It is also unlikely that there would be any quick enactment of a constitutional amendment to prevent abortion-on-demand. Amending the Constitution is a laborious process and given the passions aroused by the abortion debate, inclusion of a pro-life amendment in the Constitution is far from a certainty.
The Guttmacher Institute, once an adjunct of the nation’s leading abortion provider, Planned Parenthood, noted last year that “states enacted 334 abortion restrictions between 2011 and early July 2016. According to the analysis, the new laws account for 30 percent of all abortion restrictions since the U.S. Supreme Court ruled on Roe v. Wade in 1973.”

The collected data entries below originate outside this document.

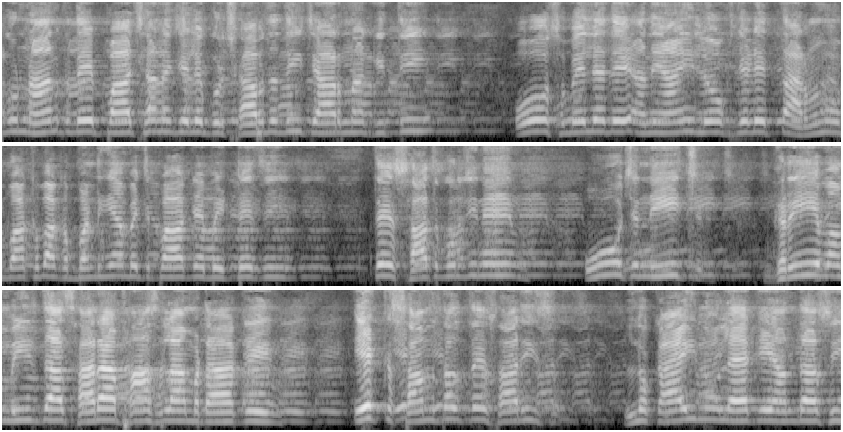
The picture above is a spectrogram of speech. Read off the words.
ਗੁਰੂ ਨਾਨਕ ਦੇਵ ਪਾਤਸ਼ਾਹ ਨੇ ਜਿਹੜੇ ਗੁਰਸ਼ਬਦ ਦੀ ਚਾਰਨਾ ਕੀਤੀ, ਉਸ ਵੇਲੇ ਦੇ ਅਨਿਆਈ ਲੋਕ ਜਿਹੜੇ ਧਰਮ ਨੂੰ ਵੱਖ-ਵੱਖ ਵੰਡੀਆਂ ਵਿੱਚ ਪਾ ਕੇ ਬੈਠੇ ਸੀ ਤੇ ਸਤਿਗੁਰ ਜੀ ਨੇ ਊਚ ਨੀਚ ਗਰੀਬ ਅਮੀਰ ਦਾ ਸਾਰਾ ਫਾਸਲਾ ਮਿਟਾ ਕੇ ਇੱਕ ਸਮਤਲ ਤੇ ਸਾਰੀ ਲੁਕਾਈ ਨੂੰ ਲੈ ਕੇ ਆਂਦਾ ਸੀ।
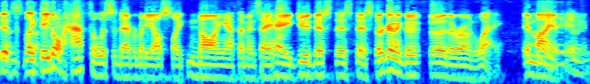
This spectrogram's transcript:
th- like they don't have to listen to everybody else like gnawing at them and say, "Hey, do this, this, this." They're gonna go, go their own way, in my Oh, don't get opinion.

These state provisions include such things as banning dismemberment abortions (performed on fully-formed unborn babies), health regulations for abortion centers, and mandatory viewing of ultrasound photographs of their unborn children by women considering abortion.
These common-sense and compassionate provisions are partial steps toward a culture of life. But now is the time when pro-life leaders in all 50 states need to be planning how to safeguard unborn children and their mothers from a predatory abortion industry in a post-Roe America.
This should include a careful review of all existing state laws concerning abortion and what specifically needs to happen to build a wall of legal protection around women and their unborn little ones. This should take place even in states like California, Washington and New York, where the sanctity of unborn life is barely discussed in their statehouses.
Additionally, public persuasion is essential. Part of this is exposing the predatory nature of the abortion industry, as has been demonstrated by the gruesome Planned Parenthood videos regarding the sale of the body parts of aborted babies. The pro-life movement also needs to make strong public arguments about the injustice of encouraging women in crisis to abort their unborn children, as if the lives within them were similar to infected appendices or swollen tonsils. As has been said, women deserve — always deserve — better than abortion.
The late Dr. Mildred Jefferson, the first African-American woman to graduate from Harvard Medical School and a courageous champion of the unborn, said, “The fight for the right to life is not the cause of a special few, but the cause of every man, woman and child who cares not only about his or her own family, but the whole family of man.”
Now is the time for the right-to-life movement to think about our post-Roe strategy. The fight for the unborn and the women carrying them is one we must win. (For more from the author of “Pro-Lifers Should Start to Imagine What a Post-Roe World Would Look Like” please click HERE)